Tuesday, February 23, 2010
Social Security Numbers for Adopted Children
Okay, this is one of those posts that I am putting on this blog for adoptive parents who are either facing this issue now, or will one day stumble across this due to a "google search" and benefit from hearing about my experience :) I hope it helps you! (For everyone else who is reading, you will probably find this utterly boring and I don't blame you if you stop reading now...)
First off, we have NOT "re-adopted" our daughter yet in the U.S., but I wanted to get her a SS card for tax purposes. The alternative is getting a Tax ID number, but my local IRS office is saying those are taking 10+ weeks to issue, and we need our refund sooner than that. Anyway, I went to our SS card office last week and was told I could NOT get a card without the U.S. adoption decree (many misinformed SS clerks also think you need the U.S. birth certificate, but you do not). I knew the guy was wrong, but I didn't have a all my "proof" with me, so I came home and did some research.
I found these links (directly from the SS website) to be very helpful, so I printed out both and took them with me:
Link 1 - Click Here This just states that you can get a card for your adopted child "even before the adoption is complete." In our case, our adoptions are finalized in Ethiopia, but misinformed SS clerks want to believe that it's not... so this printout comes in handy for those folks.
Link 2 - Click Here - This one is about how to prove citizenship, which you can't until you re-adopt, however I used the second paragraph to show that my daughter CAN be issued a card regardless, the records will just not indicate that she is a citizen)

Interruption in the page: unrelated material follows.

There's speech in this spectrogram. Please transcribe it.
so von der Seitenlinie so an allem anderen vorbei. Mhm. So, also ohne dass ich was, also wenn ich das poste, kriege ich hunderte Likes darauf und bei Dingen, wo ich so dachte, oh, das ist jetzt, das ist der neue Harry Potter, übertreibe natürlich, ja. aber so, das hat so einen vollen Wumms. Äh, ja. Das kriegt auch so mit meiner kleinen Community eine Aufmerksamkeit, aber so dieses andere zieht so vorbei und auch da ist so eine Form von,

Link 3 - Click Here - Here's one where an adoptive parent directly asked about getting a card for the child... look at the paragraph about what to do if your child is not a U.S. citizen, you just show the permanent resident card.

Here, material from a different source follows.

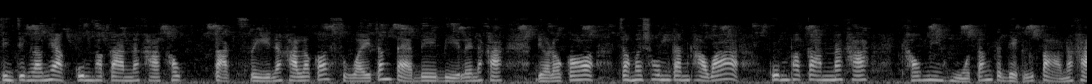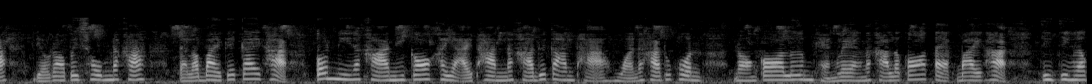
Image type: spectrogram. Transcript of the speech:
จริงๆแล้วเนี่ยกุมภกันนะคะเขาจัดสีนะคะ แล้วก็สวยตั้งแต่เบบีเลยนะคะ เดี๋ยวเราก็จะมาชมกันค่ะว่ากุมภกันนะคะ เขามีหูตั้งแต่เด็กหรือเปล่านะคะ เดี๋ยวเราไปชมนะคะ แต่ละใบใกล้ ๆ ค่ะ ต้นนี้นะคะนี่ก็ขยายพันธุ์นะคะ ด้วยการผ่าหัวนะคะ ทุกคนน้องก็เริ่มแข็งแรงนะคะ แล้วก็แตกใบค่ะ จริงๆ แล้ว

Additionally, if you look at the SS application itself, which you can find HERE, you'll find that you are able to fill out the entire form and have the documents you need for each "area" that they list (ie - there's no way they can turn you down if you have what they ask for). Be sure to mark the box that says "legal alien authorized to work in the U.S." as that is what your child's permanent resident card states - that way you don't have to have another "reason" to need the card (as you would for the 3rd/4th options listed in that question).

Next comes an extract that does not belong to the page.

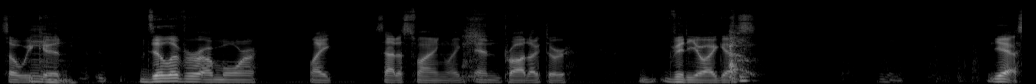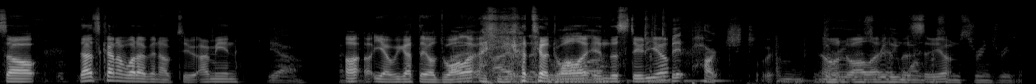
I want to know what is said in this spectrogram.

For proof of age - you can give the ET passport, ET adoption decree, ET birth certificate
For evidence of identity - look at the sentence that says "if you are not a U.S. citizen..." (show permanent resident card)
For evidence of citizenship - you don't have to prove citizenship to get a card, just make sure to update this in SS records later on once you have the COC
For evidence of immigration status - again, the permanent resident card counts for this
Needless to say, I went back to the same office yesterday and was assigned to a different clerk. This time, I was prepared to "act as my own attorney" in this matter! :) As it turned out, I didn't even need to justify my case, because this clerk knew that I was entitled to get a card. Here is what she needed: my daughters ET passport, the ET birth certificate, the final ET adoption decree, my daughter's permanent resident card, and my ID. That was it people! I got it! You can apply for this right away when you get home - and you are entitled to it. I hope you don't get the run-around like I did the first time!
The moral to the story? There are two.
1. Educate yourself and have all of the above documentation with you, so that you can help to educate misinformed clerks... encourage them to call a supervisor for clarification... encourage the supervisor to call a supervisor, etc.
2. Remember that you may get different answers from different people. If you absolutely hit a wall with one office or clerk, just come back another day to meet with someone else, or try a different office. Chances are, the next person will know what to do!
Finally, keep in mind that if you change your child's name (or any other identifying information) during the re-adoption, you will want to have that updated with the SS office. You will also want to make sure to update your child's citizenship status with the SS office later on when you get the COC.
Hope this info. helps somebody!
Posted by Bethany at 8:03 PM